There are several points in this funny cartoon that show the time it was set in. Porky is in some city that is the home of a major convention and is overbooked. As the cartoon was 1948, an election year, the fact that the signs around town welcoming some organization that ends with ".o.p" in the initials of the name suggests it is a political convention, like the Republican ("G.O.P.") convention. Also there is a later joke about Daffy and his invisible friend.
The city has no hotel space (one future hotel site has a line of tourists waiting outside and around the block). But Porky lucks out and pushes through a door and gets to share a room, but it is with Daffy. Daffy shows up, drunk, and insists on introducing the tired Porky to his pal, "Hymie" a six foot kangaroo. "Hymie" also happens to be invisible. As this cartoon was released shortly after the play HARVEY (with a six foot invisible Pooka/rabbit) the time frame reference is there too. Like Mary Chase's Harvey, Hymie may actually be there after all - Daffy bounces around the room in Hymie's pouch, only his head visible. Although he demands to know how he does this if Hymie is not there, Porky refuses to believe that Daffy is anything but pixilated (i.e. drunk).
All Porky wants to do is get to sleep - and all Daffy can do is disturb him. He asks Porky to translate Spanish and French phrases meaning "Good night". He gets the hiccups and Porky ends up in a soggy bed (his expression when he first feels the wetness is interesting, as he thinks it is something else entirely - later he calls Daffy "unsanitary" much to the indignant Duck's reaction). Eventually, Porky gets so fed up he throws Daffy out. Daffy returns to wreak his own "tit-for-tat" vengeance). But he is surprised how Porky manages to avoid as hard a landing as Daffy had earlier.

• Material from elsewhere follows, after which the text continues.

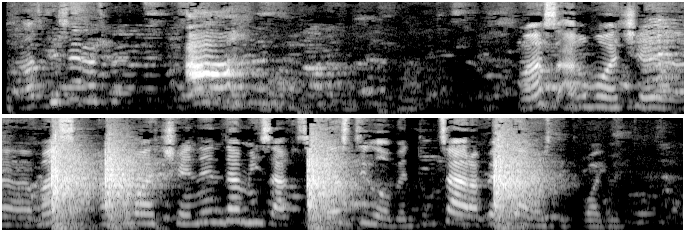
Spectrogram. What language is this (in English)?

By the way, another point of it's time is the business (repeated in Warner Cartoons for many years) of a train conductor calling "All aboard for Anaheim, Azuza, and Cucamonga." Mel Blanc, the voice of Daffy, Bugs, Porky, Elmer, and so many others in the Warner Cartoons, had frequently appeared on the radio and televisions shows of Jack Benny. His best recalled television skit with Benny were his laconic Mexican, "Sy" who Benny tries to draw into a conversation. He was also Professor LeBlanc, the hapless music teacher who had to put up with Benny's violin lessons.
On Benny's radio program, Benny is at a train station, and we hear Blanc (as the conductor) report "Last call for Anaheim, Azuza, and Cucamonga". Before Anaheim was built up by Walt Disney's Disneyland, and by the arrival of the Anaheim Angels Baseball team (which gave it a World Series Pennant a number of years ago), the town and Azuza, and Cucamonga were just three very quiet, little farm communities that few people ever went to. The entire joke on the Benny show was how Blanc's conductor (every couple of minutes) would repeat the fact the train was ready to leave, but each time he would note (with increasing irritation mingled with angst) that nobody seems to care to go onto the train to Anaheim, Azuza, and Cucamonga. In the end he's pleading with people in the train station to board the empty train.
Warner's never went that far (possibly there would have been copy-write problem with the full use of that joke). But Blanc was able to use a version of the beginning of the joke, which everyone in a 1948 audience would have recognized.